Foucault encouraged us to think of power not only in terms of the hierarchical, top-down but to widen our understanding to include forms of social control within disciplinary institutions as well as forms of knowledge. This edition investigates where artists and artistic production sits in the realm of power structures, and what is at work beneath the surface. We question the way knowledge production within various discourses be internalised and used to guide the behaviour of populations.

While ‘governance’—as a concept—holds the latent possibilities of support networks, community and potentiality, our entrenched systems of governing are fundamentally linked with oppression within the tainted vestiges of Colonial rule. Expecting the state to dismantle itself is futile, instead we must focus our energies on dismantling the institutions that support the normalisation of injustice. Amidst ever-increasing connectivity, buoyed by our collective online presence, could collaboration and a reliance on our networks stand in the place of ‘leadership’? What could we achieve together if we were to nourish a system that supports us?

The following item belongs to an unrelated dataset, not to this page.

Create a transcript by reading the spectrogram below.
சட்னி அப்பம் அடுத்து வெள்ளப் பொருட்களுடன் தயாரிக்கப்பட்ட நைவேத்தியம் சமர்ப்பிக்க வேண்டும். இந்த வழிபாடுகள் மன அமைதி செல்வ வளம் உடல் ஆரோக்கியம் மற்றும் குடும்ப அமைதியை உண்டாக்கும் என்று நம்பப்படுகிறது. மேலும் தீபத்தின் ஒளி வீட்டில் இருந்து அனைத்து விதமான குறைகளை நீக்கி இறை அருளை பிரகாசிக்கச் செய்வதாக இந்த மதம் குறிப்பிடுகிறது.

Through poetry, video, imagery and critical text, our contributors consider the ways we govern societies and govern ourselves. Their conversations critique current systems and speculate on alternatives. They address the amplification of underrepresented voices, the ways bodies are navigated through spaces, and the agency of the natural world. They question ways forward for our sector as we emerge from COVID-19; interrogating the relationship between the State and the arts, the onus on institutions, groups and individuals in supporting our sector, and importantly, the toll this can take on each.

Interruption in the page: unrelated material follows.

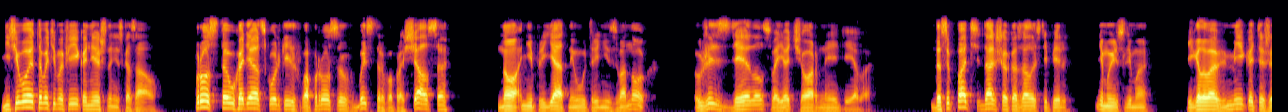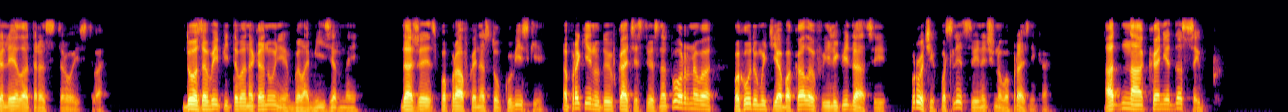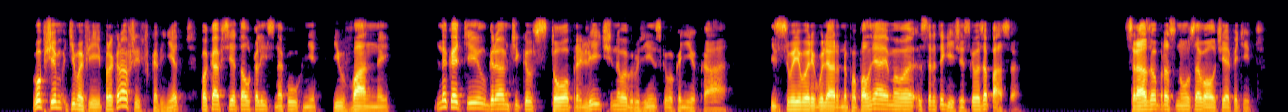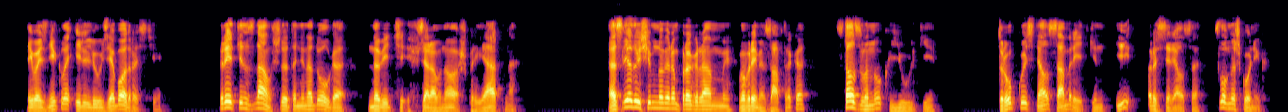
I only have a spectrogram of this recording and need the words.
Ничего этого Тимофей, конечно, не сказал. Просто, уходя от скольких вопросов, быстро попрощался, но неприятный утренний звонок уже сделал свое черное дело. Досыпать дальше оказалось теперь немыслимо, и голова вмиг отяжелела от расстройства. Доза выпитого накануне была мизерной. Даже с поправкой на стопку виски опрокинутую в качестве снотворного по ходу мытья бокалов и ликвидации прочих последствий ночного праздника. Однако недосып. В общем, Тимофей, прокравшись в кабинет, пока все толкались на кухне и в ванной, накатил граммчиков сто приличного грузинского коньяка из своего регулярно пополняемого стратегического запаса. Сразу проснулся волчий аппетит, и возникла иллюзия бодрости. Редкин знал, что это ненадолго, но ведь все равно ж приятно. А следующим номером программы во время завтрака стал звонок Юльки. Трубку снял сам Редькин и растерялся, словно школьник.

Join Bruno Booth (WA), Nicole Clift (SA), Kalanjay Dhir (NSW), Dominic Guerrera (SA) with Latoya Rule (SA), Sasha Smith (SA) and Corey Theatre (SA), Joshua Francis (VIC), Belinda MacGill (SA), Thomas McCammon (VIC), Nur Shkembi (VIC), and Mia van den Bos (NLD/AUS) as they begin this conversation around GOVERNANCE.

And, as we seek to educate ourselves on this most urgent of causes, fine print and our contributors wish to highlight the growing number of foundations and advocacy groups currently raising funds. See our RESOURCES page for ways to financially contribute to the fight for justice. This is a time for listening in order to understand. A time for re-educating and re-focussing as we look for strategies for moving forward, together.

Joanna Kitto for fine print